▸ Work instruction: The records that follow are to be repeated exactly, with the pictures removed.

▸ Records provided:
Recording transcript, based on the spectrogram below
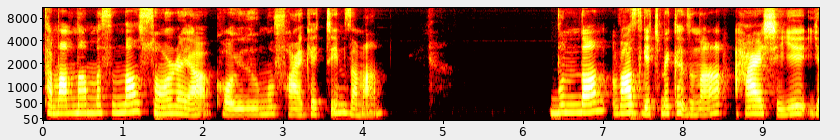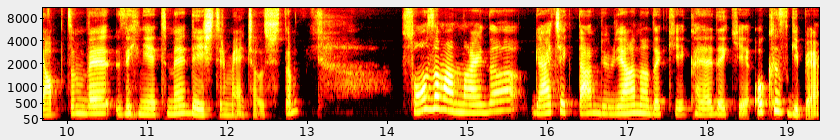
tamamlanmasından sonraya koyduğumu fark ettiğim zaman bundan vazgeçmek adına her şeyi yaptım ve zihniyetimi değiştirmeye çalıştım. Son zamanlarda gerçekten Lübnyana'daki, kaledeki o kız gibi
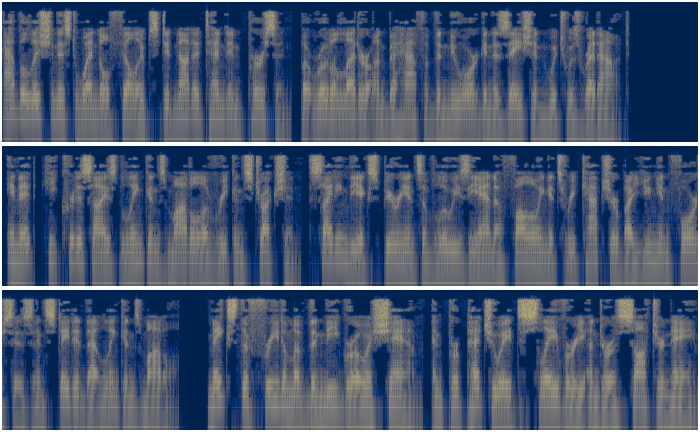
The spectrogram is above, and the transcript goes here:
Abolitionist Wendell Phillips did not attend in person, but wrote a letter on behalf of the new organization which was read out. In it, he criticized Lincoln's model of Reconstruction, citing the experience of Louisiana following its recapture by Union forces and stated that Lincoln's model, "...makes the freedom of the Negro a sham, and perpetuates slavery under a softer name."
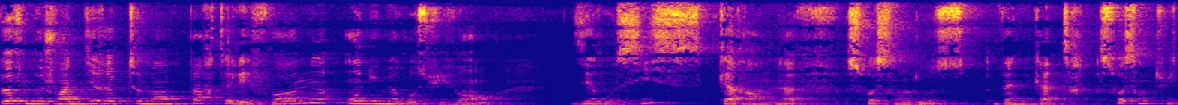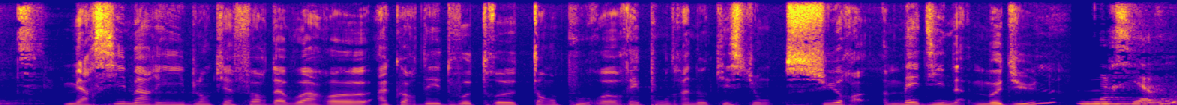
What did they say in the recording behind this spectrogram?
peuvent me joindre directement par téléphone au numéro suivant 06 49 72 24 68. Merci Marie Blancafort d'avoir euh, accordé de votre temps pour euh, répondre à nos questions sur Made in Module. Merci à vous.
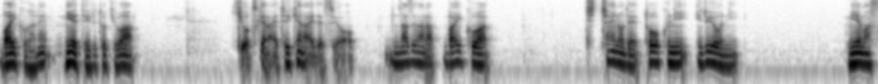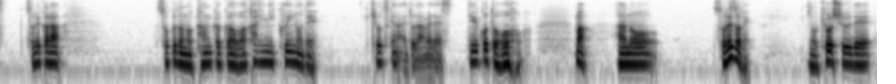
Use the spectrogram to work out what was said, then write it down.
バイクがね、見えているときは、気をつけないといけないですよ。なぜならバイクはちっちゃいので遠くにいるように見えます。それから速度の感覚は分かりにくいので気をつけないとダメです。っていうことを、まあ、あの、それぞれの教習で、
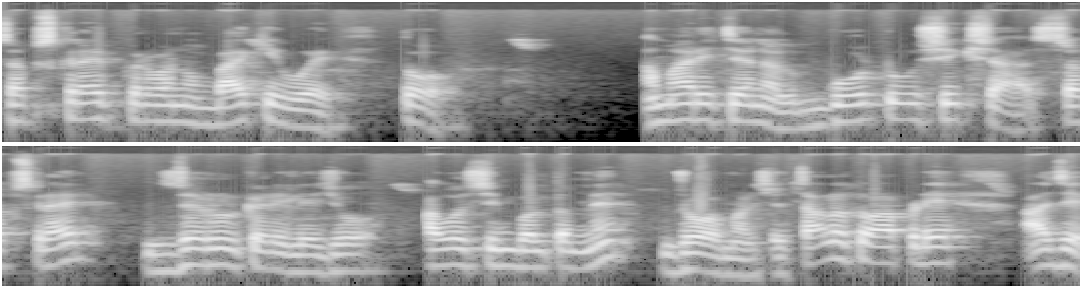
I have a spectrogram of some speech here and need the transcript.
સબસ્ક્રાઈબ કરવાનું બાકી હોય તો અમારી channel go to Shiksha subscribe જરૂર કરી લેજો. આવો સિમ્બોલ તમને જોવા મળશે. ચાલો તો આપણે આજે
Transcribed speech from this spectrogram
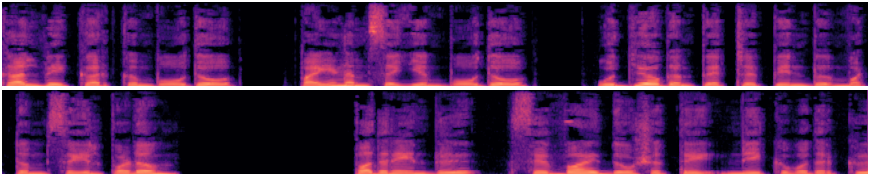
கல்வி கற்கும் போதோ பயணம் செய்யும் போதோ உத்தியோகம் பெற்ற பின்பு மட்டும் செயல்படும். பதினைந்து செவ்வாய் தோஷத்தை நீக்குவதற்கு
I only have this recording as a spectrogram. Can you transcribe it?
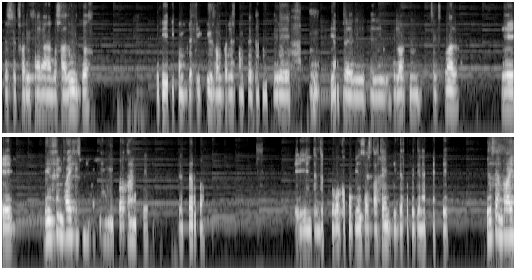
hipersexualizar a los adultos y, y, romperles completamente el, orden sexual. Eh, Wilhelm Reich es una persona muy importante entenderlo y entender un poco cómo piensa esta gente y qué es lo que tiene en mente. Wilhelm Reich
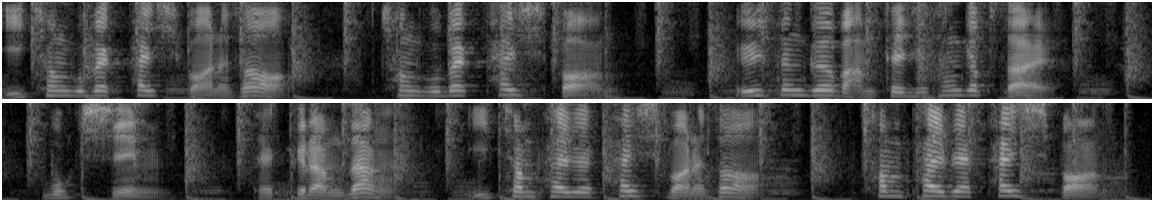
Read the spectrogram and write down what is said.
2,980원에서 1,980원 1등급 암태지 삼겹살 목심 100g당 2,880원에서 1,880원.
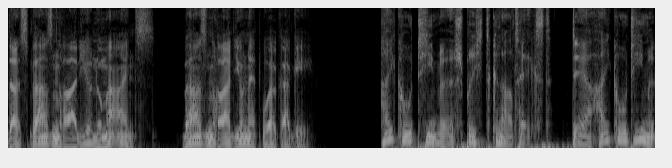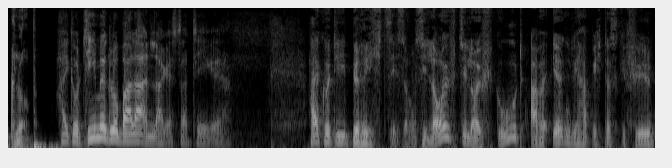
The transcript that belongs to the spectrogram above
Das Börsenradio Nummer 1. Börsenradio Network AG. Heiko Thieme spricht Klartext. Der Heiko Thieme Club. Heiko Thieme, globaler Anlagestratege. Heiko, die Berichtssaison. Sie läuft, sie läuft gut, aber irgendwie habe ich das Gefühl,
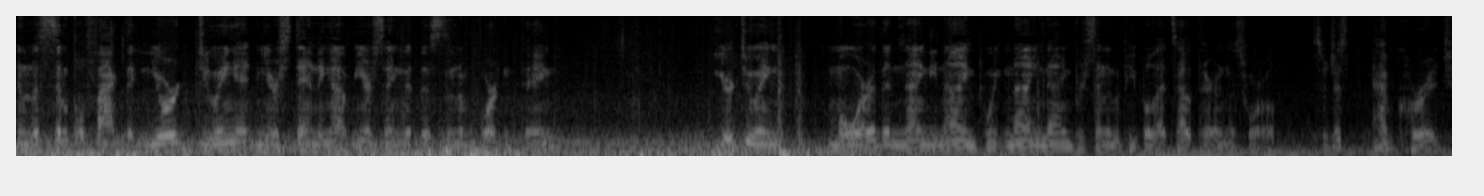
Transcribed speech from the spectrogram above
And the simple fact that you're doing it and you're standing up and you're saying that this is an important thing, you're doing more than 99.99% of the people that's out there in this world. So just have courage,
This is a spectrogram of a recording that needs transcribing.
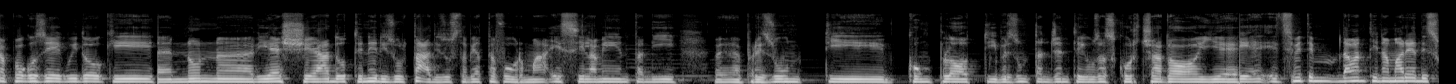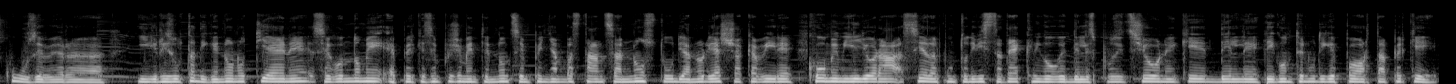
ha poco seguito chi eh, non riesce ad ottenere risultati su questa piattaforma e si lamenta di eh, presunti complotti, presunta gente che usa scorciatoie e, e si mette davanti una marea di scuse per uh, i risultati che non ottiene, secondo me è perché semplicemente non si impegna abbastanza, non studia, non riesce a capire come migliorare sia dal punto di vista tecnico che dell'esposizione che delle, dei contenuti che porta, perché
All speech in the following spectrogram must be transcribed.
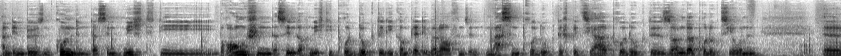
an den bösen Kunden, das sind nicht die Branchen, das sind auch nicht die Produkte, die komplett überlaufen sind. Massenprodukte, Spezialprodukte, Sonderproduktionen. Äh,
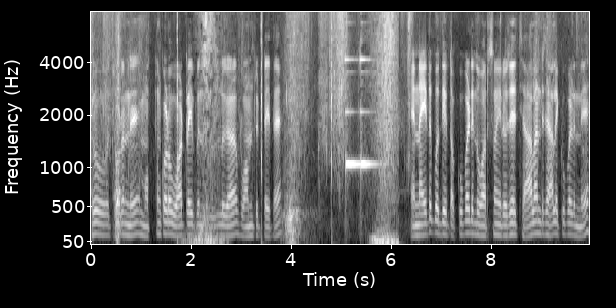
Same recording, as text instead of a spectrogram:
సో చూడండి మొత్తం కూడా వాటర్ అయిపోయింది ఫుల్గా ఫామ్ చుట్టూ అయితే. నిన్న అయితే కొద్దిగా తక్కువ పడింది వర్షం ఈరోజు చాలా అంటే చాలా ఎక్కువ పడింది.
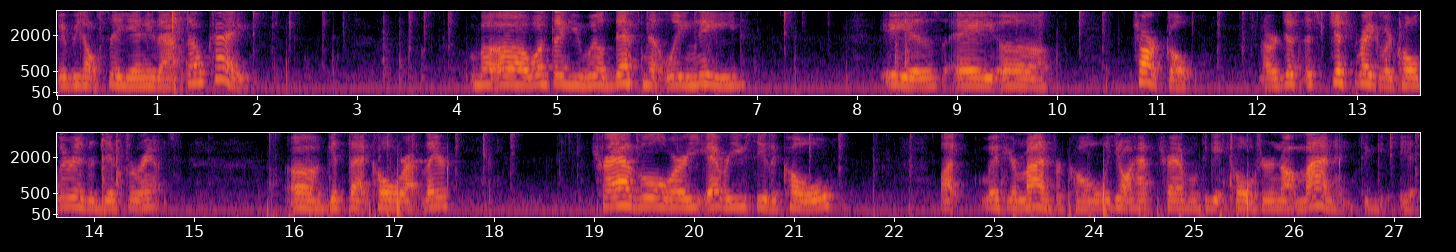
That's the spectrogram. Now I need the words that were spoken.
If you don't see any, that's okay. But, uh, one thing you will definitely need is a, uh, charcoal. Or just, it's just regular coal. There is a difference. Uh, get that coal right there. Travel wherever you see the coal. Like, if you're mining for coal, you don't have to travel to get coal if you're not mining to get it.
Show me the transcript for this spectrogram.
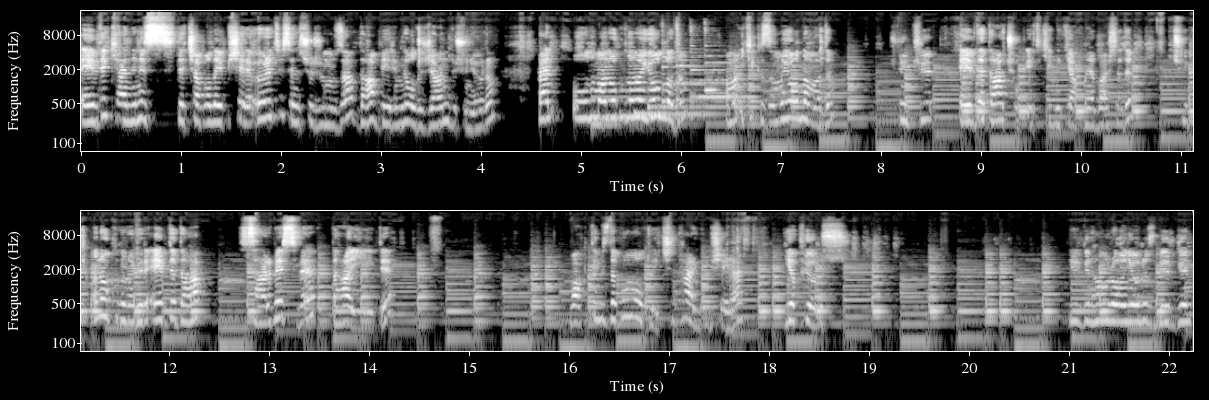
evde kendiniz de çabalayıp bir şeyler öğretirseniz çocuğunuza daha verimli olacağını düşünüyorum. Ben oğlumu anaokuluna yolladım ama iki kızımı yollamadım. Çünkü evde daha çok etkinlik yapmaya başladık. Çünkü anaokuluna göre evde daha serbest ve daha iyiydi. Vaktimiz de bol olduğu için her gün bir şeyler yapıyoruz. Bir gün hamur oynuyoruz, bir gün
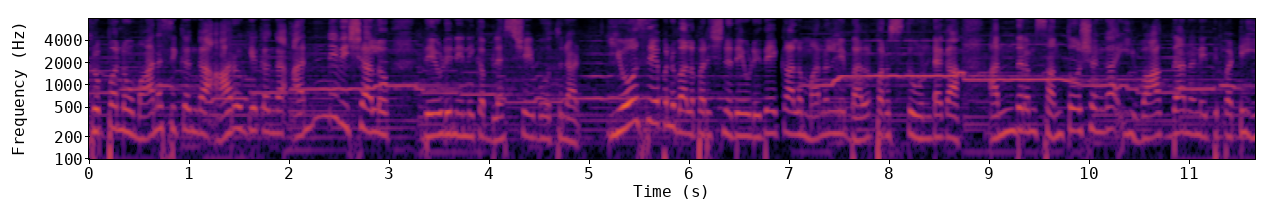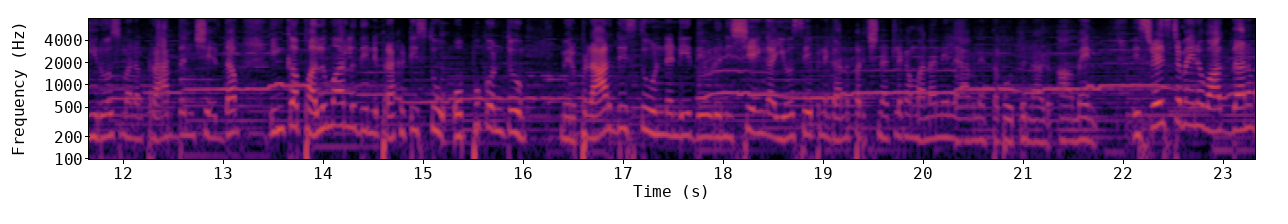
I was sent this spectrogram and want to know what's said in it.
కృపను మానసికంగా ఆరోగ్యకంగా అన్ని విషయాల్లో దేవుడు నిన్ను ఇక బ్లెస్ చేయబోతున్నాడు. యోసేపును బలపరిచిన దేవుడు ఇదే కాలం మనల్ని బలపరుస్తూ ఉండగా అందరం సంతోషంగా ఈ వాగ్దానాన్ని ఎత్తిపట్టి ఈరోజు మనం ప్రార్థన చేద్దాం. ఇంకా పలుమార్లు దీన్ని ప్రకటిస్తూ ఒప్పుకుంటూ మీరు ప్రార్థిస్తూ ఉండండి. దేవుడు నిశ్చయంగా యోసేపుని గనపరిచినట్లుగా మనల్ని లేవనెత్తబోతున్నాడు. ఆమెన్. ఈ శ్రేష్టమైన వాగ్దానం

▸ Written solution:
Recording transcript, based on the spectrogram below
tamamlanmasından sonraya koyduğumu fark ettiğim zaman bundan vazgeçmek adına her şeyi yaptım ve zihniyetimi değiştirmeye çalıştım. Son zamanlarda gerçekten Lübnyana'daki, kaledeki o kız gibi
The spectrogram is above, and the transcript goes here:
Abolitionist Wendell Phillips did not attend in person, but wrote a letter on behalf of the new organization which was read out. In it, he criticized Lincoln's model of Reconstruction, citing the experience of Louisiana following its recapture by Union forces and stated that Lincoln's model, "...makes the freedom of the Negro a sham, and perpetuates slavery under a softer name."
What did they say in the recording behind this spectrogram?
peuvent me joindre directement par téléphone au numéro suivant 06 49 72 24 68. Merci Marie Blancafort d'avoir euh, accordé de votre temps pour euh, répondre à nos questions sur Made in Module. Merci à vous.
Use the spectrogram to work out what was said, then write it down.
バイクがね、見えているときは、気をつけないといけないですよ。なぜならバイクはちっちゃいので遠くにいるように見えます。それから速度の感覚は分かりにくいので気をつけないとダメです。っていうことを、まあ、あの、それぞれの教習で、
I have a spectrogram of some speech here and need the transcript.
સબસ્ક્રાઈબ કરવાનું બાકી હોય તો અમારી channel go to Shiksha subscribe જરૂર કરી લેજો. આવો સિમ્બોલ તમને જોવા મળશે. ચાલો તો આપણે આજે
Transcribed speech from this spectrogram
கல்வி கற்கும் போதோ பயணம் செய்யும் போதோ உத்தியோகம் பெற்ற பின்பு மட்டும் செயல்படும். பதினைந்து செவ்வாய் தோஷத்தை நீக்குவதற்கு
I only have this recording as a spectrogram. Can you transcribe it?
hipersexualizar a los adultos y, y, romperles completamente el, orden sexual. Eh, Wilhelm Reich es una persona muy importante entenderlo y entender un poco cómo piensa esta gente y qué es lo que tiene en mente. Wilhelm Reich
Read the spectrogram and write down what is said.
2,980원에서 1,980원 1등급 암태지 삼겹살 목심 100g당 2,880원에서 1,880원.
The transcript that belongs to the spectrogram above
Das Börsenradio Nummer 1. Börsenradio Network AG. Heiko Thieme spricht Klartext. Der Heiko Thieme Club. Heiko Thieme, globaler Anlagestratege. Heiko, die Berichtssaison. Sie läuft, sie läuft gut, aber irgendwie habe ich das Gefühl,
Transcribed speech from the spectrogram above
And the simple fact that you're doing it and you're standing up and you're saying that this is an important thing, you're doing more than 99.99% of the people that's out there in this world. So just have courage,
This is a spectrogram of a recording that needs transcribing.
ha poco seguito chi eh, non riesce ad ottenere risultati su questa piattaforma e si lamenta di eh, presunti complotti, presunta gente che usa scorciatoie e, e si mette davanti una marea di scuse per uh, i risultati che non ottiene, secondo me è perché semplicemente non si impegna abbastanza, non studia, non riesce a capire come migliorare sia dal punto di vista tecnico che dell'esposizione che delle, dei contenuti che porta, perché
All speech in the following spectrogram must be transcribed.
an den bösen Kunden, das sind nicht die Branchen, das sind auch nicht die Produkte, die komplett überlaufen sind. Massenprodukte, Spezialprodukte, Sonderproduktionen. Äh,
Same recording, as text instead of a spectrogram:
సో చూడండి మొత్తం కూడా వాటర్ అయిపోయింది ఫుల్గా ఫామ్ చుట్టూ అయితే. నిన్న అయితే కొద్దిగా తక్కువ పడింది వర్షం ఈరోజు చాలా అంటే చాలా ఎక్కువ పడింది.
That's the spectrogram. Now I need the words that were spoken.
If you don't see any, that's okay. But, uh, one thing you will definitely need is a, uh, charcoal. Or just, it's just regular coal. There is a difference. Uh, get that coal right there. Travel wherever you see the coal. Like, if you're mining for coal, you don't have to travel to get coal if you're not mining to get it.
Show me the transcript for this spectrogram.
evde kendiniz de çabalayıp bir şeyler öğretirseniz çocuğunuza daha verimli olacağını düşünüyorum. Ben oğlumu anaokuluna yolladım ama iki kızımı yollamadım. Çünkü evde daha çok etkinlik yapmaya başladık. Çünkü anaokuluna göre evde daha serbest ve daha iyiydi. Vaktimiz de bol olduğu için her gün bir şeyler yapıyoruz. Bir gün hamur oynuyoruz, bir gün
I was sent this spectrogram and want to know what's said in it.
కృపను మానసికంగా ఆరోగ్యకంగా అన్ని విషయాల్లో దేవుడు నిన్ను ఇక బ్లెస్ చేయబోతున్నాడు. యోసేపును బలపరిచిన దేవుడు ఇదే కాలం మనల్ని బలపరుస్తూ ఉండగా అందరం సంతోషంగా ఈ వాగ్దానాన్ని ఎత్తిపట్టి ఈరోజు మనం ప్రార్థన చేద్దాం. ఇంకా పలుమార్లు దీన్ని ప్రకటిస్తూ ఒప్పుకుంటూ మీరు ప్రార్థిస్తూ ఉండండి. దేవుడు నిశ్చయంగా యోసేపుని గనపరిచినట్లుగా మనల్ని లేవనెత్తబోతున్నాడు. ఆమెన్. ఈ శ్రేష్టమైన వాగ్దానం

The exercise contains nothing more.